▶ [What is required] From the entries below, copy every line that has the word "words".

+--

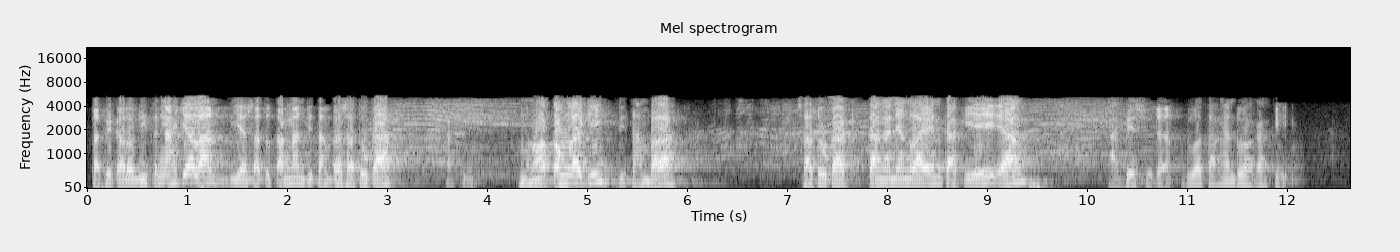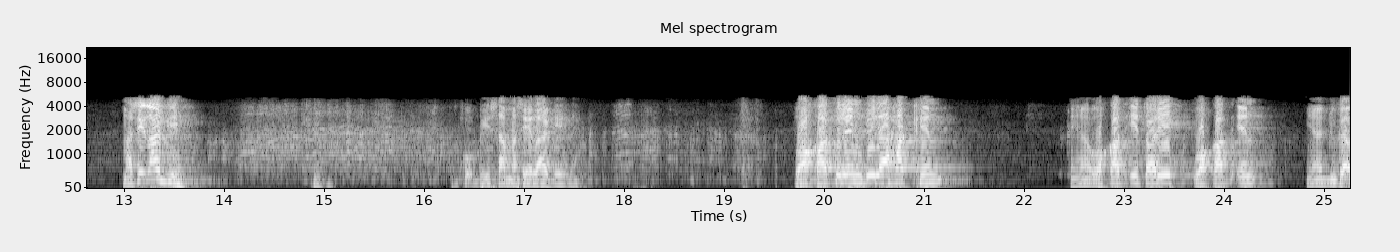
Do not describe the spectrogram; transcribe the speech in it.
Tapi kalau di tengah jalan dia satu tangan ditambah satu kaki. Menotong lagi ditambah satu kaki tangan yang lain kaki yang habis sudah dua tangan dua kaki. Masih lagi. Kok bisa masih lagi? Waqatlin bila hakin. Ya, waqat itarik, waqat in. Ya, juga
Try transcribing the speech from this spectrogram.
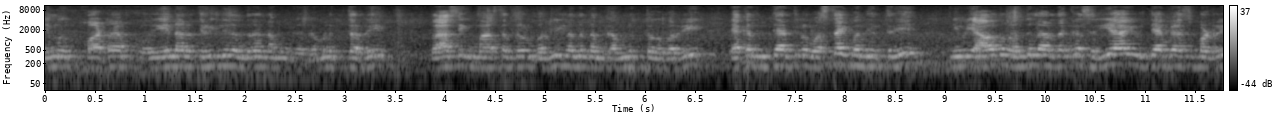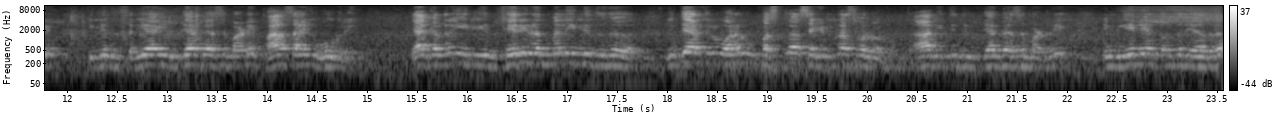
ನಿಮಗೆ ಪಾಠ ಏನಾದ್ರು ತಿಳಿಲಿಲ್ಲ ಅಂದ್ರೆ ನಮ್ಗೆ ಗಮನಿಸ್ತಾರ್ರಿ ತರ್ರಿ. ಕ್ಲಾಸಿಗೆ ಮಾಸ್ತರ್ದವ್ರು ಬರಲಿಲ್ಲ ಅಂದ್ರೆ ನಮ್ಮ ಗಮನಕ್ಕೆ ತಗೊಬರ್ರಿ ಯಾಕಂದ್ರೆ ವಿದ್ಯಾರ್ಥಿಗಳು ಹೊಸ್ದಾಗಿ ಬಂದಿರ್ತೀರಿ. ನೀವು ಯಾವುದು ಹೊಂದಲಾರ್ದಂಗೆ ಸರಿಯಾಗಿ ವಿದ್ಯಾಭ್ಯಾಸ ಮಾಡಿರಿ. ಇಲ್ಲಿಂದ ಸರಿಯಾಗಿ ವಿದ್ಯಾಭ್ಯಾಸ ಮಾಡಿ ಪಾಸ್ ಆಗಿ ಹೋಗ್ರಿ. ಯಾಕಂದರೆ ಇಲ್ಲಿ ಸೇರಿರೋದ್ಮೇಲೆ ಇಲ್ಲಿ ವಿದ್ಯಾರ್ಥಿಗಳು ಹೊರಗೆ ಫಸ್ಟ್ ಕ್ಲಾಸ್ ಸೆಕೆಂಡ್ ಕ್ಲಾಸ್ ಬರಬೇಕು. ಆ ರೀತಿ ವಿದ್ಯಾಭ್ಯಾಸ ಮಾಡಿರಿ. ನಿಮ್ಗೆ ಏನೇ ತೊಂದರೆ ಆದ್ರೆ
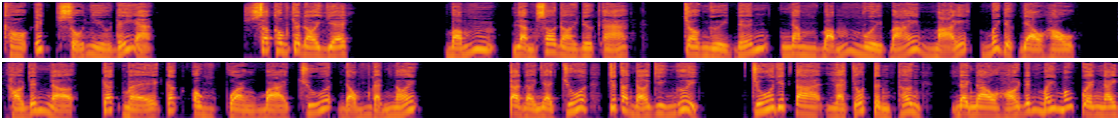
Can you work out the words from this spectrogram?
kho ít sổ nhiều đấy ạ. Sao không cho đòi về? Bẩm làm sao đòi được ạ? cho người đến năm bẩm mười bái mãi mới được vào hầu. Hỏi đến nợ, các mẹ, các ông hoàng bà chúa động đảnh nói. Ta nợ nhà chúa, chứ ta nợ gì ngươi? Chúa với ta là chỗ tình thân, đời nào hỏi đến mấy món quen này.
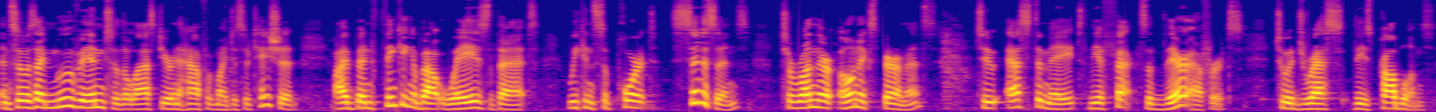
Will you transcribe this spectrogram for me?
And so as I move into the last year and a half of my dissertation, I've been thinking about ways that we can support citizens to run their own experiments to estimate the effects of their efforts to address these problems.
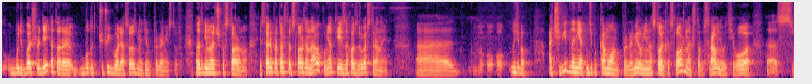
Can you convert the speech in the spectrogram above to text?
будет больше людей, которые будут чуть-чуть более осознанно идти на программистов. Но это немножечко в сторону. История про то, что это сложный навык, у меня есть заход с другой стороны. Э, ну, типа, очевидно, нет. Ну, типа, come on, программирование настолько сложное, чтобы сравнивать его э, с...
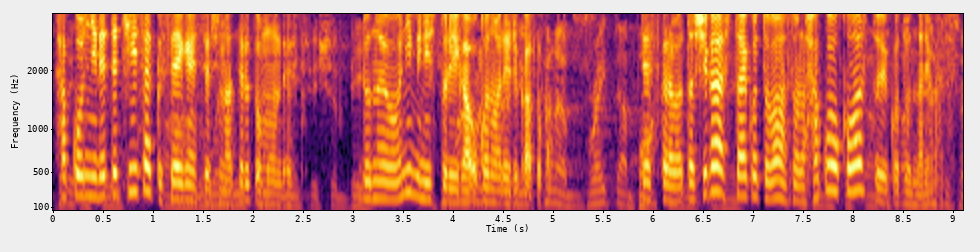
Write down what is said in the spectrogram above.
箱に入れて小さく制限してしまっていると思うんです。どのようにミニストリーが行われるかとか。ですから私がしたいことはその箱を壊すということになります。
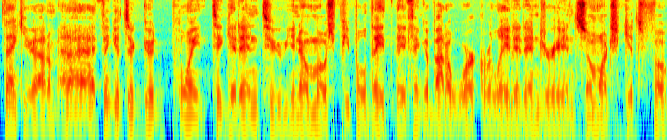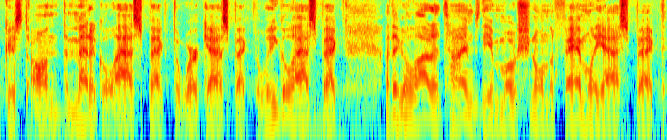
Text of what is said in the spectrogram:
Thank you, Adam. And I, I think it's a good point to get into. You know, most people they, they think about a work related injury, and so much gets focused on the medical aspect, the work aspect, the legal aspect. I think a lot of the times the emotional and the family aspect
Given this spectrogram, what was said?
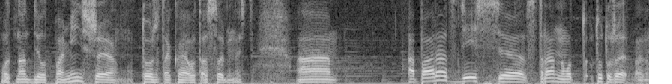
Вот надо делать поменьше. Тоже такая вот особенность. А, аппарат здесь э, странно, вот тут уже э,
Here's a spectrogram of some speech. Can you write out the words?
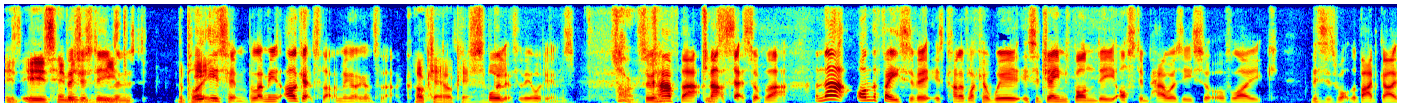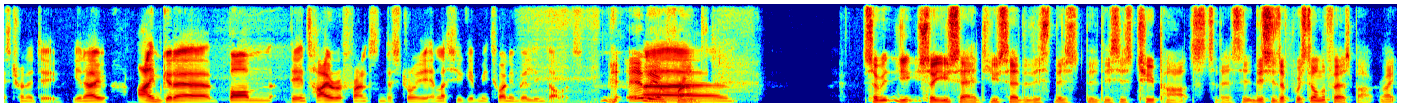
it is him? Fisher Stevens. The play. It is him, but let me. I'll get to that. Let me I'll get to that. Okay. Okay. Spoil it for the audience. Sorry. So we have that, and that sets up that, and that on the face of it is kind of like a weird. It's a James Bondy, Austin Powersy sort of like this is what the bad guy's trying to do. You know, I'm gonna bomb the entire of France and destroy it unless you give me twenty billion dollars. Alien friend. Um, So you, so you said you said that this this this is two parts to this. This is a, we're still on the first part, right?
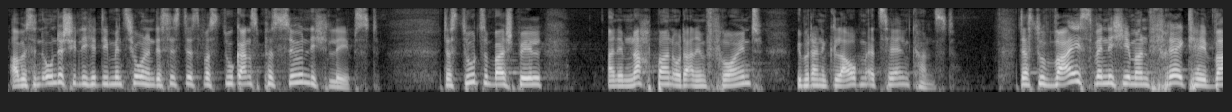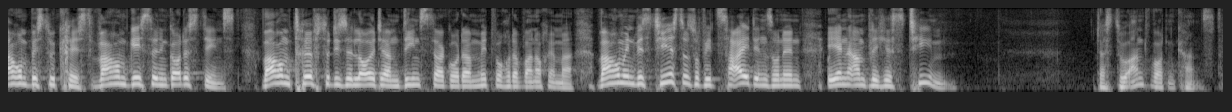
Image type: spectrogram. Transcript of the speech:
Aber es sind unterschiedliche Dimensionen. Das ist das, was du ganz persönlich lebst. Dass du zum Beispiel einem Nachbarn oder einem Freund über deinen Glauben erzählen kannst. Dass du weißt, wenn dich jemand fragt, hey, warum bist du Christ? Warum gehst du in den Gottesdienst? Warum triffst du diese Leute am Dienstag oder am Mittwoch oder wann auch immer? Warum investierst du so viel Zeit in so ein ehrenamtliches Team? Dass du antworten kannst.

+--

▶ [Solved problem]
Can you work out the words from this spectrogram?
Here's a spectrogram of some speech. Can you write out the words?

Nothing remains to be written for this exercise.